A dozen years ago (yeah, that long ago), I reviewed a small collection of very funny strips about Todd and Archer, two young, gay Republicans in love. Dylan Edwards‘s Politically InQueerect was a work I enjoyed watching grow over the years, from a one-note joke to fully realized characters, from one-pages to longer stories. The new collection published by Northwest Press, entitled Politically InQueerect: Old Ghosts and Other Stories1, compiles some of the existing material, selected by the author, including the never-collected “Old Ghost” story.

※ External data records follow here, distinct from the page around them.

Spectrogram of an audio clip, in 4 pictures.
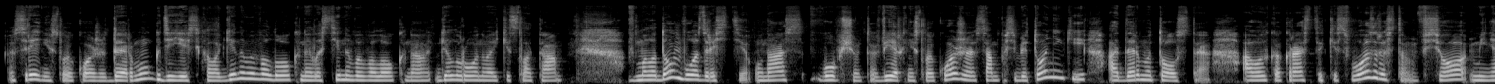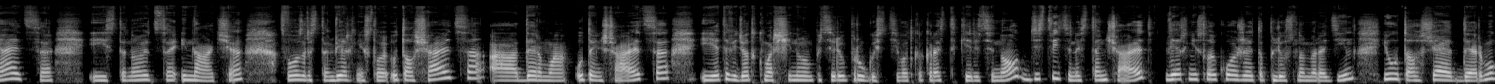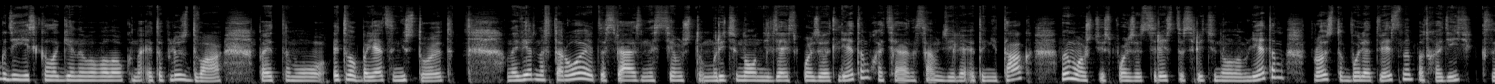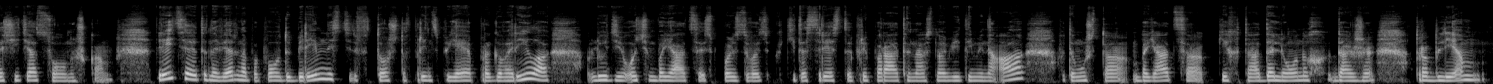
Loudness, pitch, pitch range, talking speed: -20 LUFS, 190 Hz, 180-210 Hz, 150 wpm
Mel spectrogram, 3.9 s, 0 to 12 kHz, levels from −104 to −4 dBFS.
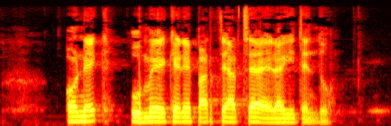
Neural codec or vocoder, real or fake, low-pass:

As you can see above, the visual contrast between the first appearance of Todd and Archer, shown alongside the introduction by Edwards, and the new, 36-page “Old Ghost” story couldn’t be more pronounced, and not only because the former is in black and white while the latter is in lush, vibrant colors. That being said, the temperaments of the two characters were already there at the beginning, with Archer being the surly, always-complaining tight-ass and Todd his laid-back, ironic companion. They’ve gained a varied cast since their beginning, as is the case again in “Old Ghost”, where Archer’s Britain-based grandmother has decided to leave the family mansion for a smaller abode and the two guys (one complaining, guess which one) go with Archer’s mother to help pack. Like all respectable, old British houses, this one is full of ghosts, or so claims the grandmother, to Todd’s expressed delight and Archer’s continued annoyance.
A discussion about rationality versus the power of belief (and not only religious belief) follows throughout the story, in various forms: more or less serious between Todd and Archer, bickering between Archer and his grandmother, with snippets of Archer’s childhood memories (let’s just say he had an active imagination) contrasting with–or maybe accounting for–his adult, in-your-face logical explanations for every little family traditions of haunting and blood on the wall. I almost find myself agreeing with him, though it would pain me to have anything in common with such an abrasive guy, apart from his taste in men.
Edwards manages to entwine this discussion with very funny scenes of everyday life, of Todd and Archer quarreling like an old couple–but after all, they are an old couple. Both Todd and Archer are full of faults and failings, which of course adds warmth to the characters, who become far more than mouthpieces for the creator. In fact, those discussions I mentioned are not resolved, and neither viewpoints get the upper hand. “Old Ghost” is a nicely dialectical exposé in the shape of a comedy where opposites attract.
The rest of the collection is comprised of a dozen pages of older material, with the added bonus of author comments, something I always enjoy. Politically InQueerect is Dylan Edwards’s at his more whimsical (see Transposes for his more serious side), and I think it’s a testament to his talents that he’s managed over the years to build characters the reader comes to care about, without forgoing the “odd couple” aspect of his strip.